An electronic system for registering valid financial interests in aircraft.
The International Registry, more commonly referred to as the “IR,” was created pursuant to the Convention on International Interests in Mobile Equipment and the Protocol on Matters Specific to Aircraft Equipment which was concluded in Cape Town, South Africa on November 16, 2001. In practice the Convention and the Protocol are collectively referred to as the Cape Town Convention (CTC).
The purpose of the CTC is to create a system to reflect the priority of sale, lease, and security interests in qualifying aircraft and aircraft engines. Accordingly, the CTC directed the creation of the IR which established an electronic system for registering valid interests. The IR effectively serves as a notification mechanism for the protection of financial interests in qualifying aircraft assets across various countries and regional economic organizations that have ratified the CTC.

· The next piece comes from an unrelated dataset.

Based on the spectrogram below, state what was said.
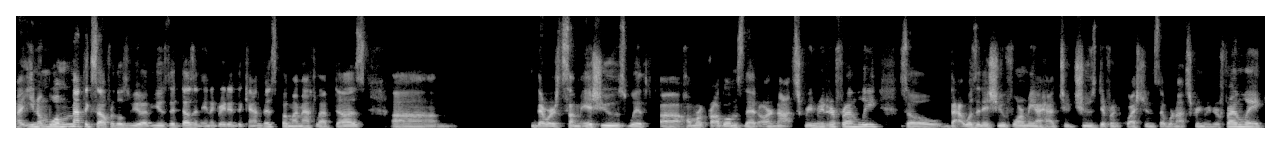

The CTC was ratified by the United States on August 9, 2004 and entered into force on April 1, 2006. Under United States law, the perfection of interests in qualifying aircraft equipment is a two-fold process which includes: (i) the filing of instruments with the FAA for recordation; and (ii) the registration of interests on the IR. The filing of instruments with the FAA for recordation does not create a sufficient form of perfection or priority, but rather such a filing is simply a precursor to the registration on the IR. If a registration is not made on the IR, a third party who registers an intervening, valid interest on the IR will take priority over any unregistered interest.
The applicability of the CTC with respect to international interests is dependent on: (A) whether the airframe, engine or helicopter is a piece of qualifying aircraft equipment for registration purposes, or an “aircraft object,” as defined under the CTC; and (B) where the debtor is situated, or for airframes and helicopters, the jurisdiction in which the airframe or helicopter is registered.
In order to be subject to the CTC, the international interest must relate to an “aircraft object,” which is defined to include the following: (1) airframes that are type certified to transport at least eight (8) persons including crew or goods in excess of 2,750 kilograms; (2) engines having at least 1,750 pounds of thrust if jet propulsion and at least 550 rated take-off horsepower if turbine-powered or piston-powered; and (3) helicopters that are type certified to transport at least five (5) persons including crew or goods in excess of 450 kilograms.
The second requirement is the presence of a sufficient connecting factor to determine whether the terms of and protections afforded by the CTC apply to the particular transaction. If there is no connecting factor, the CTC is inapplicable to the transaction and no interest can be registered on the IR. For qualifying aircraft objects, one of the following must be present to satisfy the connecting factor requirements: (1) The debtor is situated (e.g., incorporated, formed, registered or located as to its principal place of business) in a Contracting State to the CTC at the time the security agreement is entered into by the parties; and (2) For airframes and helicopters only, the State of registry is a Contracting State to the CTC.
On a daily basis, our law firm works with aircraft equipment and transactions covered by the CTC. If you have questions or would like more information on this subject, please contact us.